All advice here may NOT apply, or need major modification in a different climate. Cool and wet PNW may be a terrible climate to apply leaf compost to your annual beds (maybe fungal diseases take off... I have no experience there). Or maybe the "good" fungi outcompete the "bad" fungi, protecting your veggies. Need input from others who have tried leaf fungal composts in other environments.

Leaves are the best resource for garden composting. find a way to hold them down, keep them wet, be patient.. reap benefits in a year or two.

3 years ago
My $0.02 worth:

You're both right!

Individual quartz grains have low heat resistance... not a good insulator, but how the grains are arranged matters a lot.

Think about solid granite or concrete... very low heat resistance, made of quartz grains (and other stuff) all packed together. The key point is that there are no air spaces. Air makes insulation work. So if you make a layer of sand than maximizes the airspaces, and minimizes the contact between grains, then you have a good insulator (far better than the same mass of granite).

The best sand insulator, then, is made of grains that are all the same size (to maximize pore space), are round (so the contact between grains is a single point), and dry.

Adding anything between the grains changes the sand from a good insulator to a poor one - it replaces the insulating air spaces, and increases the number of contact points between grains that conduct heat. If you fill in all the pore spaces with smaller grains, you have rammed earth - poor insulator, but excellent thermal flywheel.

So you can find, or make, sand with a wide range of insulative properties, by choosing the moisture, particle shape and size distribution.
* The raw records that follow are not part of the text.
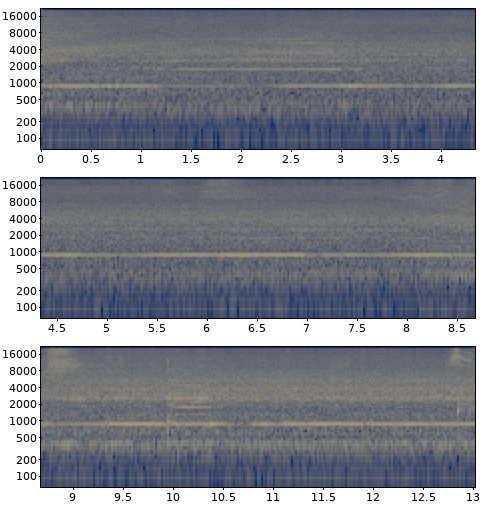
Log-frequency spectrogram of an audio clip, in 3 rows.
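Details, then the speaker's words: Four-pill (four-transistor) amplifier running lid on, screws not yet fitted: steady mid-pitched howl over the fan's airy rush from air flowing through the open screw holes; cooling fan air howl. "The air flowing through the screw holes is making it howl. Hello. Solid 500 bird with the lid on it. That would annoy me like crazy if I had to listen to that."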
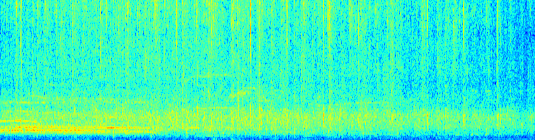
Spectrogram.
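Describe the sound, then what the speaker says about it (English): A large conference audience claps at a motivational speaking event, dense steady applause from many hands filling the room, loud at first and easing slightly while continuing throughout. "You're clapping now."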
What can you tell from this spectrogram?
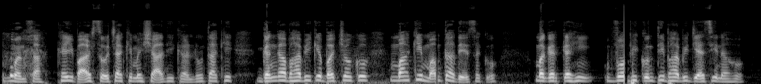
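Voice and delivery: man confiding his fear of a cruel stepmother; worried young man. Acted. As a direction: speak his worry for the children. Man voiced in story.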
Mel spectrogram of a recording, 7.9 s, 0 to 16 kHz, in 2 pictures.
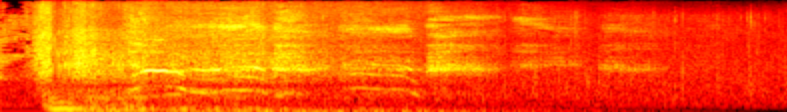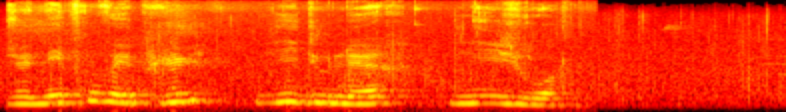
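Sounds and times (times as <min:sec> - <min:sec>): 
heavy rumbling of Russian artillery cannon fire: 0:00.2 - 0:02.1
sudden loud boom: 0:00.2 - 0:02.6
speech: 0:04.0 - 0:06.9.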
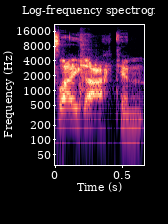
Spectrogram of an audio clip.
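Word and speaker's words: Sligachan: Found a way to pronounce it. Right, so it's Sligachen and we're on our way there now.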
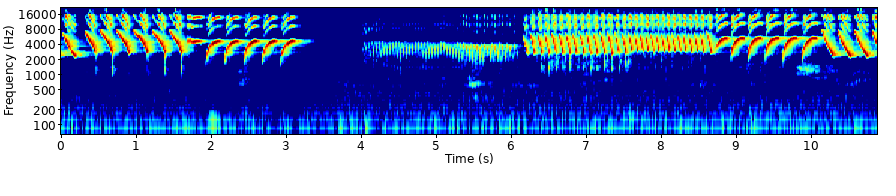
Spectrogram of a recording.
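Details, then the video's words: Canary training song to coax canaries into long rolls: tours of repeated curved whistled notes, a quieter buzzy stretch, then a loud rapid rolling trill and further whistled tours. "Pancingan Burung Kenari Biar Gacor Ngeroll Panjang! Pasti Nyaut Kenari Manasaja"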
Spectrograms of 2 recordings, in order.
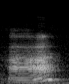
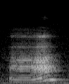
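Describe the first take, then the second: Both takes have the same delivery.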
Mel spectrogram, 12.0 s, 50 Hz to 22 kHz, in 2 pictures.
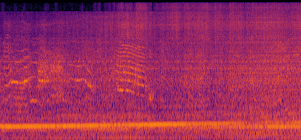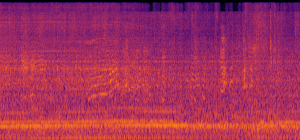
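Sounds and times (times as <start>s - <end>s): diesel bus engine running: 0.0s - 12.0s.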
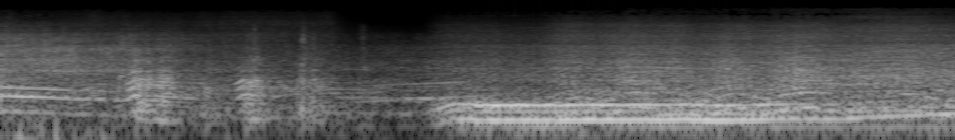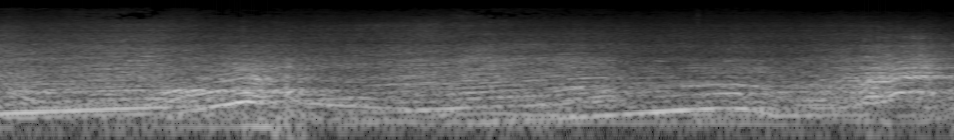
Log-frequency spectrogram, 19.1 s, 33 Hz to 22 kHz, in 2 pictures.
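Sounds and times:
engine revving: 0:13.3 - 0:19.0.

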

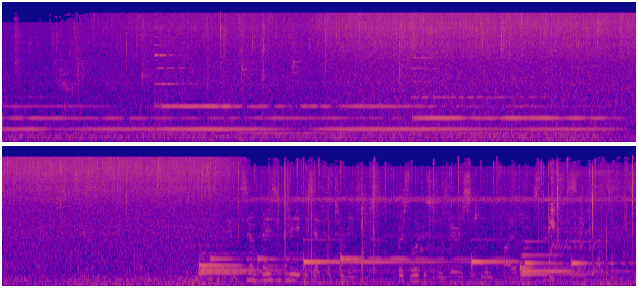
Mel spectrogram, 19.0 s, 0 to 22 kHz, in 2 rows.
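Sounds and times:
ringing bell-like tones: 0:00.0 - 0:09.3, 0:13.1 - 0:17.6
rain falling on wet ground: 0:00.0 - 0:19.0.

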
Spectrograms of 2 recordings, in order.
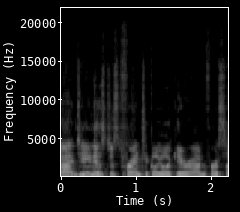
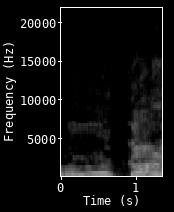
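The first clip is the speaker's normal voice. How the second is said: pitched-up words spoken through a yawn; 8 semitones higher, 3 dB louder than usual. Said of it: "I can't stop yawning".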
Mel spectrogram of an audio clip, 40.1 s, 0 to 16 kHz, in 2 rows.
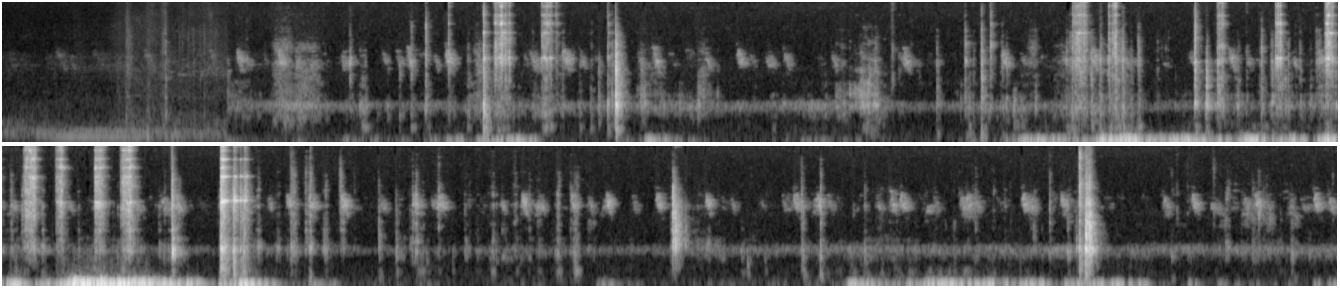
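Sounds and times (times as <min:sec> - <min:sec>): ratchet wrench clicking: 0:06.7 - 0:08.4, 0:16.0 - 0:16.8, 0:18.2 - 0:18.4, 0:19.1 - 0:22.1
metal clinking: 0:23.3 - 0:23.9.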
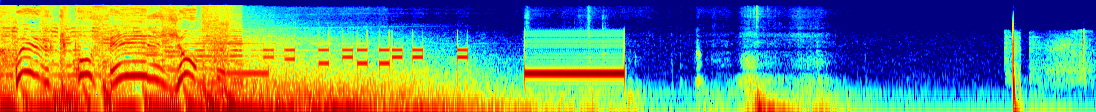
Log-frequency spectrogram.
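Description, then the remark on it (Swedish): A quick run of DTMF keypad beeps as a number is dialed for a call to a Dressman workplace on Mix Megapol radio, followed by a steady tone and then quieter clicks and faint line noise, all clear with no talking. “ringer till någon arbetsplats där han överhuvudtaget inte har att göra”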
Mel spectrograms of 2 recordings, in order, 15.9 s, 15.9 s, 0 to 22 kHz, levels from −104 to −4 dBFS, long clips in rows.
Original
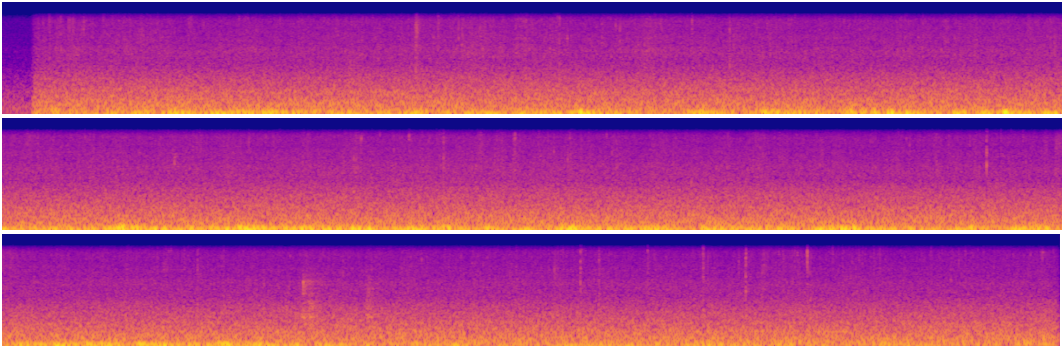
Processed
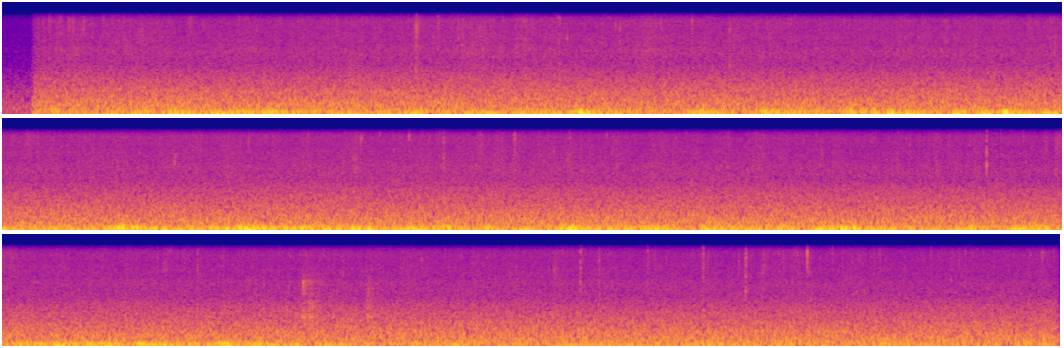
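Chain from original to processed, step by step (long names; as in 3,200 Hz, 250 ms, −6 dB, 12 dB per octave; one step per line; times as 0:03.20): high-shelf EQ 6,600 Hz +4.5 dB
level +2 dB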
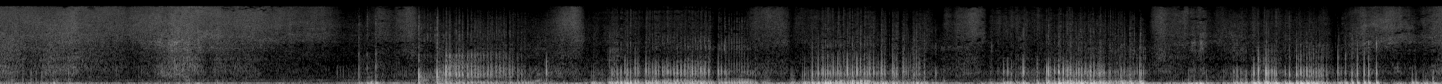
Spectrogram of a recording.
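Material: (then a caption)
Cardboard. A flat green pressboard document folder with a black elastic band is held upright in both hands and scratched across its textured surface with long nails. After a few seconds of soft, steady hiss, it gives dry, rasping scrapes in uneven bursts with a dull, low-heavy body. The scratching grows louder and denser toward the end.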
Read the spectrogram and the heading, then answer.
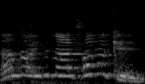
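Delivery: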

Dry, well sorted, round-grained sand = good insulation... wet, unsorted, sharp sand = poor insulation.


For the purpose of making a floor with high heat capacity and low heat resistance (high conductivity), sand needs some help - sharp sand is a little better than round, a mixed range of sizes is better than well-sorted, and adding a little silt and clay helps a lot to fill in the interstitial air spaces to increase conductivity.


5 years ago